• Why do we use multiplication? And why do we use division?
• @will.wettstein we use division and multiplication in everyday life like if you are a banker or a cashier
• Am I supposed to multiply 3 digits by 2 (or 3) digits in my head?
• You can, but I suggest you stick with paper and pencil for while and put the calculator away. Calulators will give you answers, but you will learn much faster without it. If you want to see different ways of manipulating numbers, google Vedic maths.
• I hate the fact that I go in circles and I never get passed this.
• There is a Vedic math trick for multiplying any multi-digit numbers, called vertical and crosswise.

For example, let’s use this trick on the last problem in the lesson, 523 x 798.

Multiply the first digits: 5 x 7 = 35. This represents 35 ten-thousands.

Cross multiply the first two digits by the first two digits: (5x9)+(2x7) = 45+14 = 59. This represents 59 thousands.
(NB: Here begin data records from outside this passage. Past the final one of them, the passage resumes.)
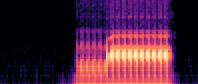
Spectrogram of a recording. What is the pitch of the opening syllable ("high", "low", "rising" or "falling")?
low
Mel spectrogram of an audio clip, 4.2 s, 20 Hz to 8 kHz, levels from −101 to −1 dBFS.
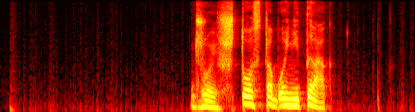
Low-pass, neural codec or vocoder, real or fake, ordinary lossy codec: none; none; real; none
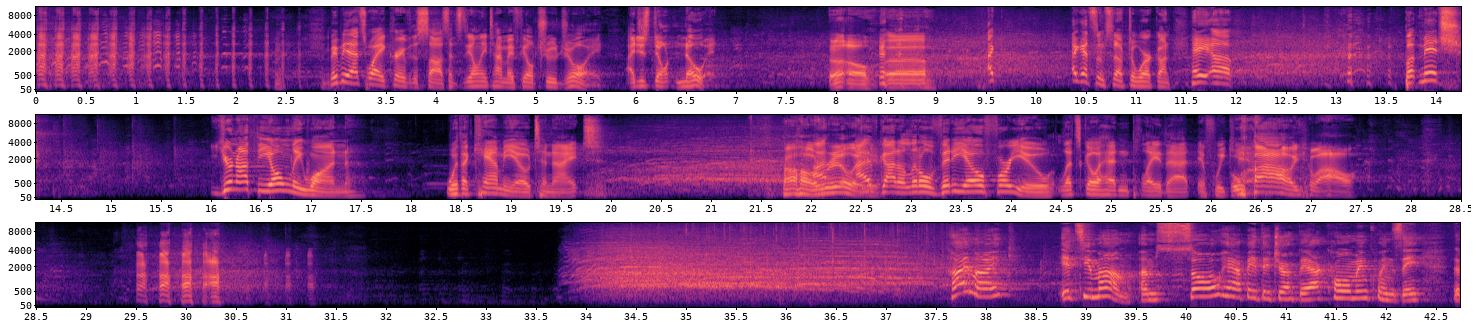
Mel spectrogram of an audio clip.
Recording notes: Recorded live at The Wilbur.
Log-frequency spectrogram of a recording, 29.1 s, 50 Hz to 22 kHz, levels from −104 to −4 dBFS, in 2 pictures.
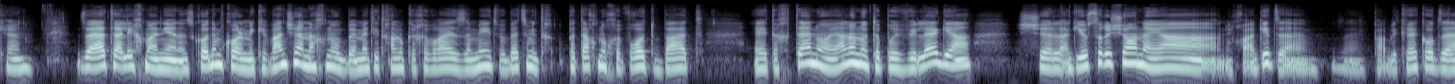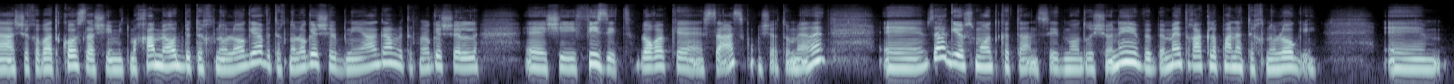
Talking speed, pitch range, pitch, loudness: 155 wpm, 155-190 Hz, 170 Hz, -27 LUFS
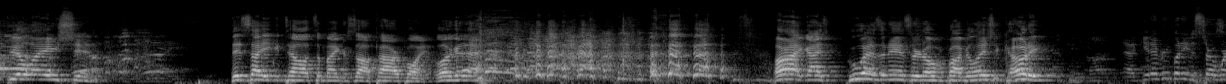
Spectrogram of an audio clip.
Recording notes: This is a live show that provides the set ups, and comedians create the punchlines live on the spot!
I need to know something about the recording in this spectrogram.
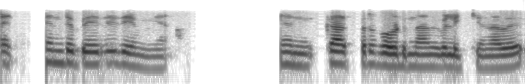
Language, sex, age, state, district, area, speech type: Malayalam, female, 30-45, Kerala, Kasaragod, rural, conversation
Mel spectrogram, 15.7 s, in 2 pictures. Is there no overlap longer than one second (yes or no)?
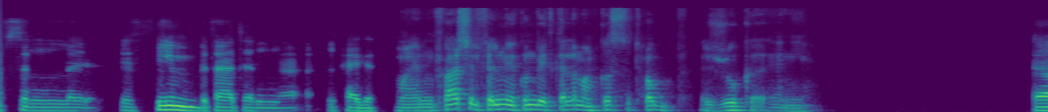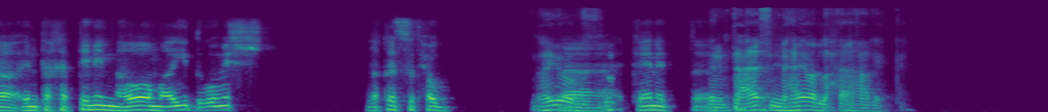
yes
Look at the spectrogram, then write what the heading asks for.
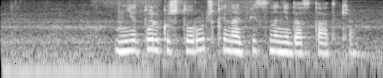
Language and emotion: Russian, neutral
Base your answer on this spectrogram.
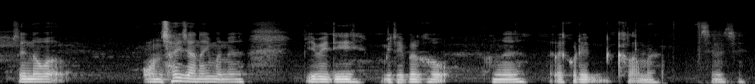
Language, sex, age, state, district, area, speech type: Bodo, male, 18-30, Assam, Kokrajhar, rural, spontaneous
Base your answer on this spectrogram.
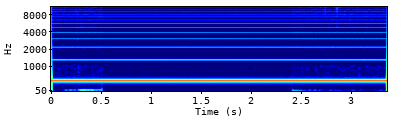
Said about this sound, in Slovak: A teraz nasleduje tón s frekvenciou 432 Hz, tu je jeho zvuk.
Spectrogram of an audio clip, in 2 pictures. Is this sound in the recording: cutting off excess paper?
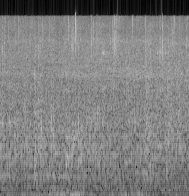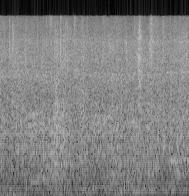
no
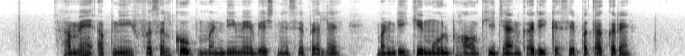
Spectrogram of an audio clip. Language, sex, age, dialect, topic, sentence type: Hindi, male, 18-24, Garhwali, agriculture, question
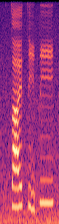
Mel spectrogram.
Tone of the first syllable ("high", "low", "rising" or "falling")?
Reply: rising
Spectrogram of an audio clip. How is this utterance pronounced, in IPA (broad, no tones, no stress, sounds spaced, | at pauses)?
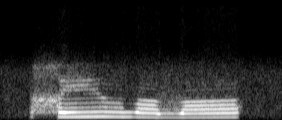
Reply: χ eː ʊ̯ w ɒ v ɒ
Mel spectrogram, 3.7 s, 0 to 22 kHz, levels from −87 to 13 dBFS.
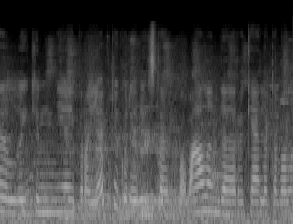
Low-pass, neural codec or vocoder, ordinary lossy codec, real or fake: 14.4 kHz; none; AAC, 48 kbps; real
So we have a running total of 350+59 = 409 thousands so far.

Cross multiply the first three digits by the first three digits: (5x8)+(2x9)+(3x7) = 40+18+21 = 79. This represents 79 hundreds. So we have a running total of 4,090+79 = 4,169 hundreds so far.

Cross multiply the last two digits by the last two digits: (2x8)+(3x9) = 16+27 = 43. This represents 43 tens. So we have a running total of 41,690+43 = 41,733 tens so far.

Finally, multiply the last digits: 3x8 = 24. This represents 24 ones. So we get a final total of 417,330+24 = 417,354.

So 523 x 798 = 417,354.

If you google Vedic math, you might find some more cool arithmetic tricks!

Have a blessed, wonderful day!
• always keep trying one day maybe you can help someone like how you need help (o゜▽゜)o☆
• why does this take so long and is there a faster way to do it?
• Yes, there are faster ways of multiplying multi-digit numbers. Try looking up Vedic multiplication. There is a general method called vertical and crosswise, which is much faster than the usual method when the numbers have several digits. There are also fast Vedic multiplication tricks for special cases, for example when both factors are near the same power of 10.
• Is there in inverse operation to subtraction?
• Yes. If subtraction is the inverse operation to addition, then addition is the inverse operation to subtraction. It's pretty simple if you think about it!